In the past several years, the visibility of Chicagoland's LGBTQ community has grown out of our traditional neighborhood enclaves and into every corner of the greater Chicago area. As our community has grown, so have our legal rights and protections. Last year, we won Civil Unions here in Illinois. Nationally, we were able to overturn Don't Ask, Don't Tell. And this year, our president, a longtime friend of Chicagoland's LGBTQ community, made history when he came out in favor of marriage equality.

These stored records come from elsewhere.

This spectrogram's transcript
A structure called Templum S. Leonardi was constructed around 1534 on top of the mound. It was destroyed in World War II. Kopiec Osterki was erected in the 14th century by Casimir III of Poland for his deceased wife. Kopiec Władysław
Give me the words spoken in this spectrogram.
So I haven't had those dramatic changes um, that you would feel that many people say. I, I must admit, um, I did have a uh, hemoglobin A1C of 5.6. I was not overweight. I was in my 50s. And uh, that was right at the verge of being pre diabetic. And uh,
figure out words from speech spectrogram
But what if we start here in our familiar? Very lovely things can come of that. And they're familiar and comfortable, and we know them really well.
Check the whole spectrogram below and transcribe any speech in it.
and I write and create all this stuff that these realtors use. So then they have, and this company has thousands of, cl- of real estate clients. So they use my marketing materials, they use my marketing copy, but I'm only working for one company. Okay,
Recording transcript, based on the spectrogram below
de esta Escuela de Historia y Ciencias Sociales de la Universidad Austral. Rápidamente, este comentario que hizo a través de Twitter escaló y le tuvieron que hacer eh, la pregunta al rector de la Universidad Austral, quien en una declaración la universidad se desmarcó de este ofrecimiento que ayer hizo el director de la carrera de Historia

In 1969, this progress was unimaginable. There was no Center on Halsted. There were no civil unions. There was no nationwide movement for equality. Instead there was fear of abuse, hate and discrimination -- from our families, our workplaces and our government. One hot June night that year, a small group of patrons, mostly drag queens, at New York's Stonewall Inn had had enough. The Inn was constantly raided by local police who would torment the patrons, sometimes physically abusing them, arresting them or demanding bribes. When the police arrived that night, the patrons fought back, declaring their right to be who they are -- free from abuse and hate. In the process they changed the course of LGBTQ history forever.

The following June, a small group of 150 activists gathered in downtown Chicago to march on what is known today as Daley Plaza to declare their pride and to honor those patrons at the Stonewall on the one year anniversary. That gathering, along with similar ones in San Francisco, Los Angeles and New York, became the nation's very first pride parade.

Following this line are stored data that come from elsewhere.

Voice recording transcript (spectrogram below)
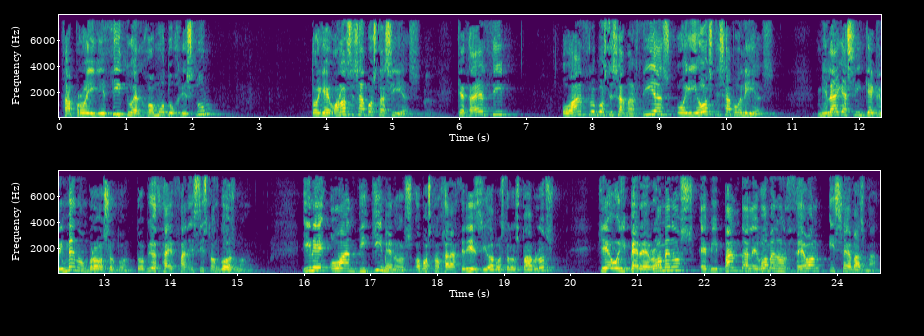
θα προηγηθεί του ερχομού του Χριστού το γεγονός της αποστασίας και θα έρθει ο άνθρωπος της αμαρτίας, ο Υιός της απολίας. Μιλά για συγκεκριμένο πρόσωπο το οποίο θα εμφανιστεί στον κόσμο είναι ο αντικείμενος όπως τον χαρακτηρίζει ο Απόστολος Παύλος και ο υπερερώμενος επί πάντα λεγόμενων θεών ή σέβασμα.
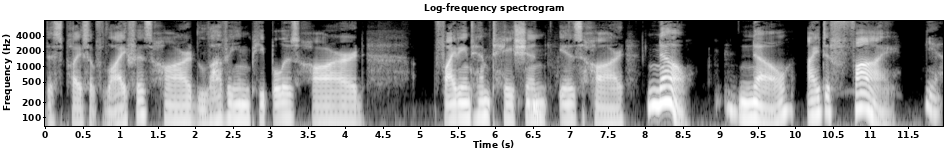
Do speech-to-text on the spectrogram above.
this place of life is hard, loving people is hard, fighting temptation is hard. No, no, I defy Yes.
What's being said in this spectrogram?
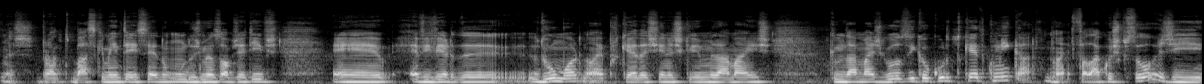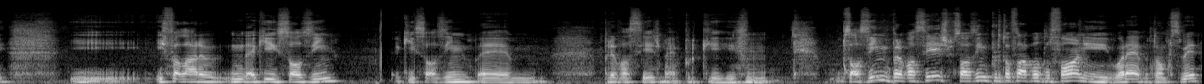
Mas pronto, basicamente esse é um dos meus objetivos é, é viver de, do humor, não é? Porque é das cenas que me dá mais que me dá mais gozo e que eu curto que é de comunicar, não é? Falar com as pessoas e, e, e falar aqui sozinho, aqui sozinho é, para vocês, não é? Porque sozinho para vocês, sozinho porque estou a falar pelo telefone e whatever, estão a perceber?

Now, 40 years later, more than 800,000 community members and allies gather every June in Lakeview -- and, thanks to this year's expanded route, Uptown -- to celebrate Chicagoland's LGBTQ community. It's a time for us all to celebrate. It's also a time to reaffirm ourselves to the ongoing struggle for equality and acceptance because, even though we've made progress, there is still work to be done.

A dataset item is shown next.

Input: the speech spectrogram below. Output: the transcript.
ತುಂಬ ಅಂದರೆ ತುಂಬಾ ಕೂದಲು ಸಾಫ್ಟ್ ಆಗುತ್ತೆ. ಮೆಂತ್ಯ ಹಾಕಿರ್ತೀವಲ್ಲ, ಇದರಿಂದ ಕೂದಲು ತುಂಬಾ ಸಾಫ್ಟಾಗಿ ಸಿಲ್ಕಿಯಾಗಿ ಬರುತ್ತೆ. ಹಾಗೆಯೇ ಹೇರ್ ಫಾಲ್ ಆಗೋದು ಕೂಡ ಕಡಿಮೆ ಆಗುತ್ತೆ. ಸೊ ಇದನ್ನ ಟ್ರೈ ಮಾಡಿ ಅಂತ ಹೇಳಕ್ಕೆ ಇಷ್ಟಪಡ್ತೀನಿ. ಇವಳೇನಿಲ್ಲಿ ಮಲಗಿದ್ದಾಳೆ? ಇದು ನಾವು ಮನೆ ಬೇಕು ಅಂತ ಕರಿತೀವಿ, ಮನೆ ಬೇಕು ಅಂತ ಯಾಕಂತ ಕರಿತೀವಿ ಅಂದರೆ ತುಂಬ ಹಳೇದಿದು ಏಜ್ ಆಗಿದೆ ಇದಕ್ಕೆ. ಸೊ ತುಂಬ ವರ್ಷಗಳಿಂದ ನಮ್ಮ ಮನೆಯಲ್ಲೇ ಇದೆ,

There are still neighborhoods and towns in our region where there are no rainbows affirming LGBTQ people. There are still schools where our young people are bullied and tormented. There are still community centers and houses of worship where we are castigated and persecuted. There are still retirement communities and nursing homes where our seniors are forced back into the closet.

Though we will gather this weekend on the city's Northside, let's remember that our community is everywhere -- on the Westside, the Southside, the suburbs, in Indiana and Wisconsin. Let's work together to advance the health and well-being of our entire community in every neighborhood, not just during Pride but throughout the entire year. You can start by coming out us this weekend for the parade. Your presence will send a message of support and encouragement throughout our region. You can continue by donating or volunteering at Center on Halsted as we continue working to advance the health and well-being of the LGBTQ community across the city.

And one day soon, no matter where we live, we will hopefully look up and see a rainbow shining above us all. Happy Pride!